“Jazz is the red-headed third cousin
riding a bull elephant through
your teapot-laden drawing room.”
~ Ron Averill
Jazz is not popular with everyone. Many find it too academic, difficult to understand. But let us remember that there are as many types of jazz as there are flavors of M&Ms. At least as many. Myself, I prefer pre-WWII jive (as the hepcats say): swing, Dixieland, hot jazz, ragtime… Subgenres that soothe my soul.
Which leads to the question: What’s up with early jazz at Everett Public Library? Let’s find out, shall we?

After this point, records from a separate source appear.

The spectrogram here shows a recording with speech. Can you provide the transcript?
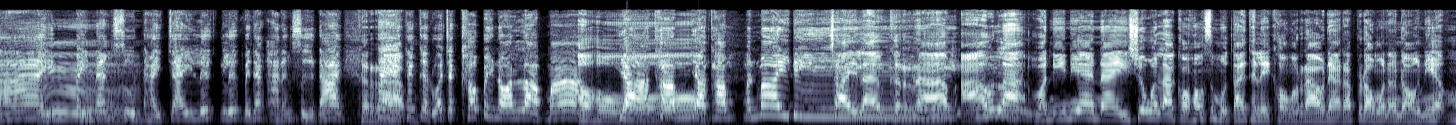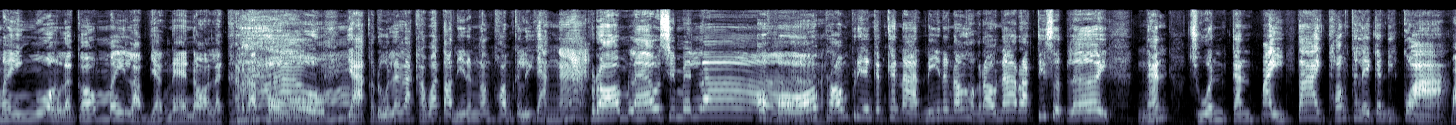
ได้อืมไปนั่งสูดหายใจลึกๆไปนั่งอ่านหนังสือได้ครับแต่ถ้าเกิดว่าจะเข้าไปนอนหลับมาโอ้โหอย่าทำอย่าทำมันไม่ดี ใช่แล้วครับ เอาล่ะ วันนี้เนี่ยในช่วงเวลาของห้องสมุดใต้ทะเลของเรานะรับรองว่าน้องๆเนี่ยไม่ง่วงแล้วก็ไม่หลับอย่างแน่นอนแหละครับผว้าวมอยากรู้แล้วล่ะครับว่าตอนนี้น้องๆพร้อมกันหรือยังอะพร้อมแล้วใช่ไหมล่ะโอ้โหพร้อมเพรียงกันขนาดนี้น้องๆของเราน่ารักที่สุดเลย งั้นชวนกันไปใต้ท้องทะเลกันดีกว่า ไป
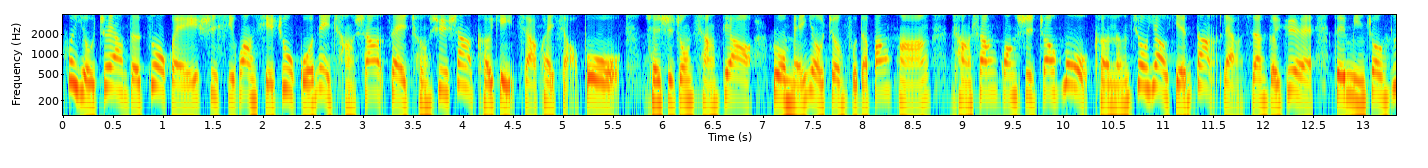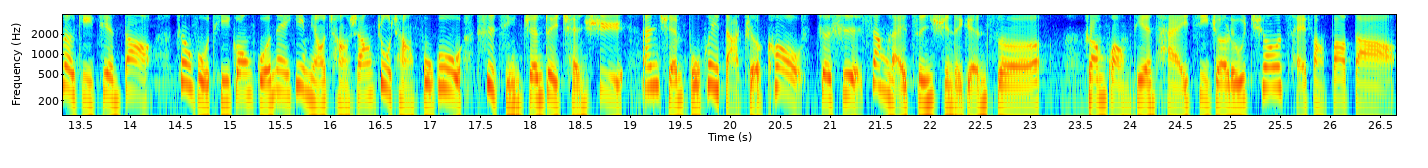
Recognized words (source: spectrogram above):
会有这样的作为，是希望协助国内厂商在程序上可以加快脚步。陈时中强调，若没有政府的帮忙，厂商光是招募可能就要延宕两三个月。非民众乐意见到政府提供国内疫苗厂商驻场服务，是仅针对程序安全不会打折扣，这是向来遵循的原则。中广电台记者刘秋采访报道。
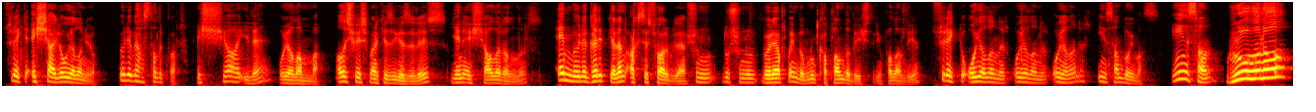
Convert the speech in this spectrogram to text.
sürekli eşya ile oyalanıyor. Öyle bir hastalık var. Eşya ile oyalanma. Alışveriş merkezi gezilir, yeni eşyalar alınır. En böyle garip gelen aksesuar bile. Yani şunu, dur şunu böyle yapmayayım da bunun kapağını da değiştireyim falan diye. Sürekli oyalanır, oyalanır, oyalanır. İnsan doymaz. İnsan ruhunu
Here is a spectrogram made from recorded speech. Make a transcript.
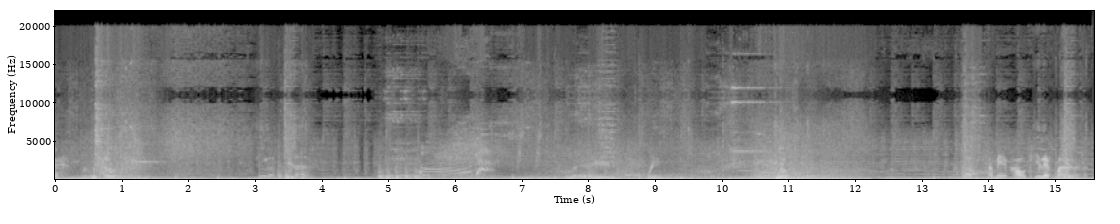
เลยน้ำเมจเข้าขี้เล็บมากนะ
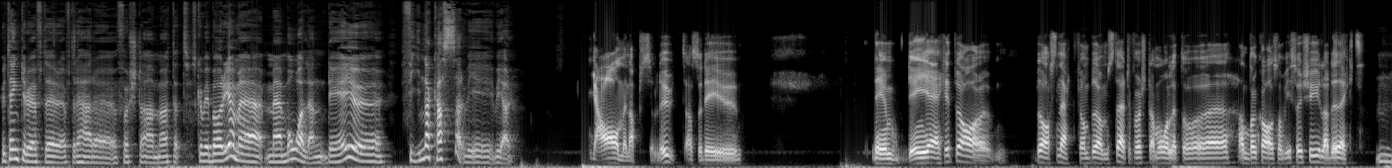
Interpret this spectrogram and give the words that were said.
hur tänker du efter, efter det här eh, första mötet? Ska vi börja med, med målen? Det är ju fina kassar vi, vi gör. Ja men absolut. Alltså det är ju... Det är, en- det är en jäkligt bra, bra snärt från Bröms där till första målet och eh, Anton Karlsson visar ju kyla direkt. Mm.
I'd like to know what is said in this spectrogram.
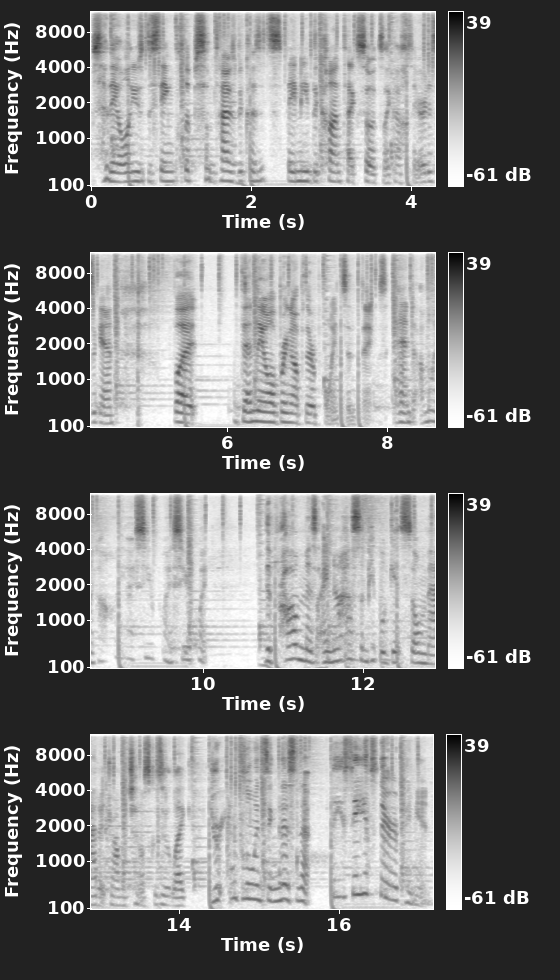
So they all use the same clips sometimes because it's they need the context. So it's like, oh, there it is again. But then they all bring up their points and things. And I'm like, oh, yeah, I see your point. I see your point. The problem is, I know how some people get so mad at drama channels because they're like, you're influencing this and that. They say it's their opinion.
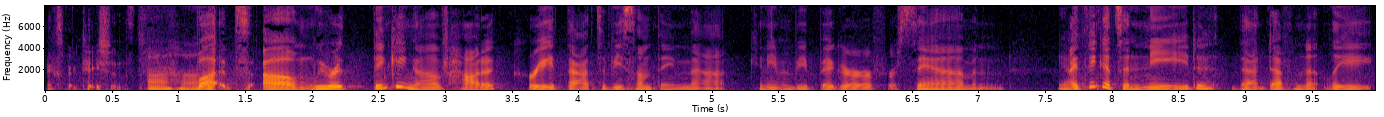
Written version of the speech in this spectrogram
expectations. Uh-huh. But um, we were thinking of how to create that to be something that can even be bigger for Sam, and Yeah. I think it's a need that definitely,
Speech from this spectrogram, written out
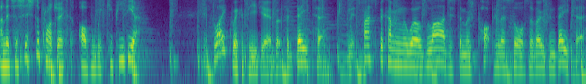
and it's a sister project of Wikipedia. It's like Wikipedia, but for data, and it's fast becoming the world's largest and most popular source of open data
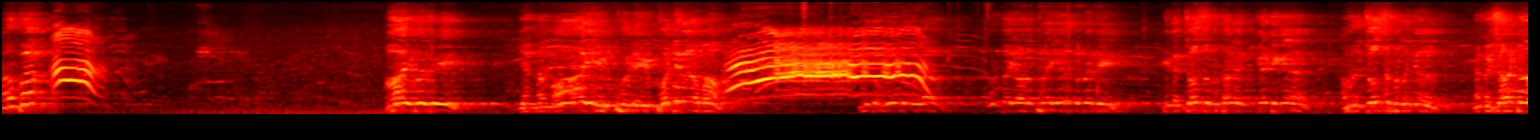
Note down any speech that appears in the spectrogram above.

If you want to check out some early jazz, Hot Dance Bands from Okeh, 1923-1931 is an excellent starting point. The musicians featured on this album have mostly disappeared into the mists of time, the songs are not particularly well-known, but the music gives a clear idea of what was going down in the formative years of jazz. Billie Holiday adds her silky smooth voice to a musical backdrop that is clearly related to those hot dance bands but is perhaps more recognizable to modern-day listeners. And Fats Waller pumps them ivories like nobody else, providing a mesmerizing piano-centric take on early jazz.
And time marches on. Your Hit Parade: The Late 40s provides a hipster’s overview of those fabulous big band years. It’s an excellent starting point for the swing-curious. If it’s a chanteuse you’re wanting, you’d be hard pressed to find a better interpreter than Peggy Lee. Perhaps best known for Fever, Lee turns everything she sings into a sultry hot springs of passion and fortitude. And the ever-smooth Nat King Cole? His early work with the Nat King Cole Trio ranks up there with the best that swing has to offer.
You say you like the big band swing thing but refuse to watch black and white films or listen to music made before 1966? There are still excellent options available to you! Whether she’s belting out hits from the 30s and 40s or insinuating her way into your brain with hand-penned originals, Madeleine Peyroux is a bonafide contemporary jazz gem. Each and every album she drops is a genuine pleasure. Diana Krall, another modern-day siren, kicks it laid-back style with her sweltering contralto voice. Winner of numerous accolades and record-setting album sales, Krall can scratch that itch that Ms. Peyroux couldn’t quite reach. And finally, as we approach Christmas, the Brian Setzer Orchestra brings songs of joy and anticipation, in a swingin’ mood, straight to your pleasure center. If you’ve not heard Setzer play guitar, prepare for many notes. Many. Notes. And they’re all the right ones! One of the most fabulous purveyors of modern swing and Christmas music, check these fellas out.
So no more excuses. Buy a beret. Listen to some jazz. Maybe invest in cigars and culottes. Swing, baby, swing!